* _Requirement_:
Return all entries precisely as they stand, without the images.

* _Supplied entries_:
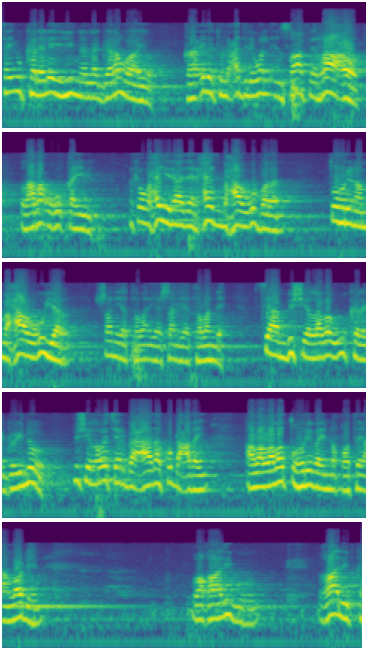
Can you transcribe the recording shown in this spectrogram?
say u kala leeyihiinna la garan waayo qaacidat اlcadli wاlinsaafi raaco laba ugu qaybi. Marka waxay yidhaahdeen xayd maxaa ugu badan? Uhrina maxaa ugu yar? Shan iyo toban iyo shan iyo toban dheh. Si aan bishii laba ugu kala goyno bishii laba jeer baa caado ku dhacday. Ama laba uhri bay noqotay aan loo dhihin. Wa qaalibuhu haalibka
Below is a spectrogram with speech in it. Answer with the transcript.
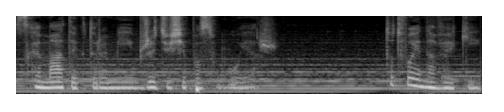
schematy, którymi w życiu się posługujesz to Twoje nawyki.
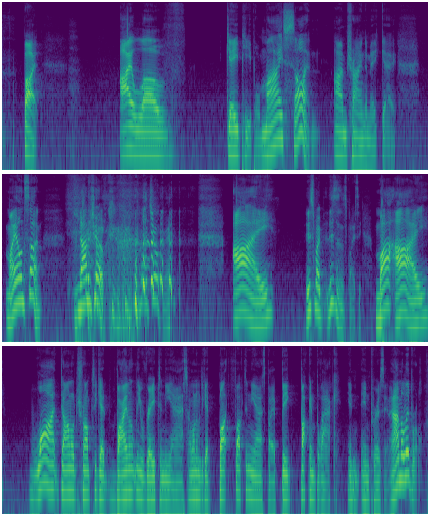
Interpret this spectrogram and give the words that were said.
but I love gay people. My son, I'm trying to make gay. My own son. Not a joke. not a joke, man. I this might this isn't spicy. My I want Donald Trump to get violently raped in the ass. I want him to get butt fucked in the ass by a big fucking black in in prison. And I'm a liberal.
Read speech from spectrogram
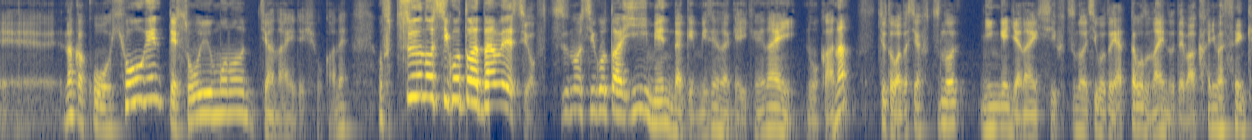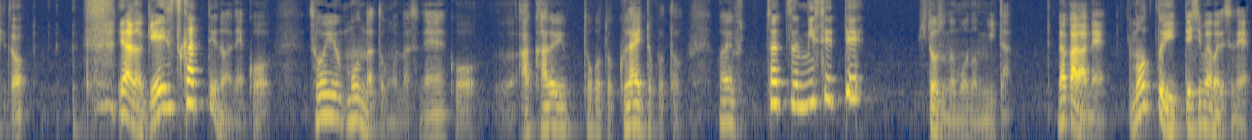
えー、なんかこう、表現ってそういうものじゃないでしょうかね。普通の仕事はダメですよ。普通の仕事はいい面だけ見せなきゃいけないのかなちょっと私は普通の人間じゃないし、普通の仕事やったことないのでわかりませんけど。で、あの、芸術家っていうのはね、こう、そういうもんだと思いますね。こう、明るいとこと暗いとこと、二つ見せて、一つのものを見た。だからね、もっと言ってしまえばですね、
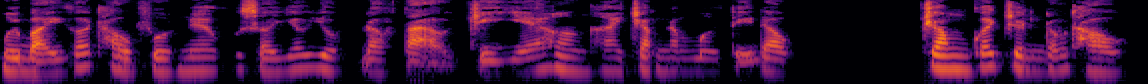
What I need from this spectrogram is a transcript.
17 gói thầu vừa nêu của Sở Giáo dục Đào tạo trị giá hơn 250 tỷ đồng. Trong quá trình đấu thầu,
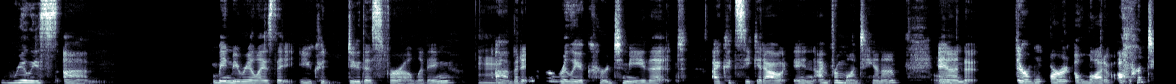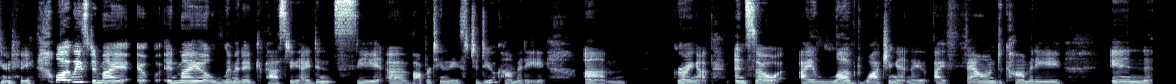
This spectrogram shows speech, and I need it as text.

* _Finished task_:
Can you transcribe the recording shown in this spectrogram?
say u kala leeyihiinna la garan waayo qaacidat اlcadli wاlinsaafi raaco laba ugu qaybi. Marka waxay yidhaahdeen xayd maxaa ugu badan? Uhrina maxaa ugu yar? Shan iyo toban iyo shan iyo toban dheh. Si aan bishii laba ugu kala goyno bishii laba jeer baa caado ku dhacday. Ama laba uhri bay noqotay aan loo dhihin. Wa qaalibuhu haalibka
Below is a spectrogram with speech in it. Answer with the transcript.
schematy, którymi w życiu się posługujesz to Twoje nawyki.
Interpret this spectrogram and give the words that were said.
but I love gay people. My son, I'm trying to make gay. My own son. Not a joke. not a joke, man. I this might this isn't spicy. My I want Donald Trump to get violently raped in the ass. I want him to get butt fucked in the ass by a big fucking black in in prison. And I'm a liberal.
Read speech from spectrogram
えー、なんかこう、表現ってそういうものじゃないでしょうかね。普通の仕事はダメですよ。普通の仕事はいい面だけ見せなきゃいけないのかなちょっと私は普通の人間じゃないし、普通の仕事やったことないのでわかりませんけど。で、あの、芸術家っていうのはね、こう、そういうもんだと思いますね。こう、明るいとこと暗いとこと、二つ見せて、一つのものを見た。だからね、もっと言ってしまえばですね、
What I need from this spectrogram is a transcript.
17 gói thầu vừa nêu của Sở Giáo dục Đào tạo trị giá hơn 250 tỷ đồng. Trong quá trình đấu thầu,
This spectrogram shows speech, and I need it as text.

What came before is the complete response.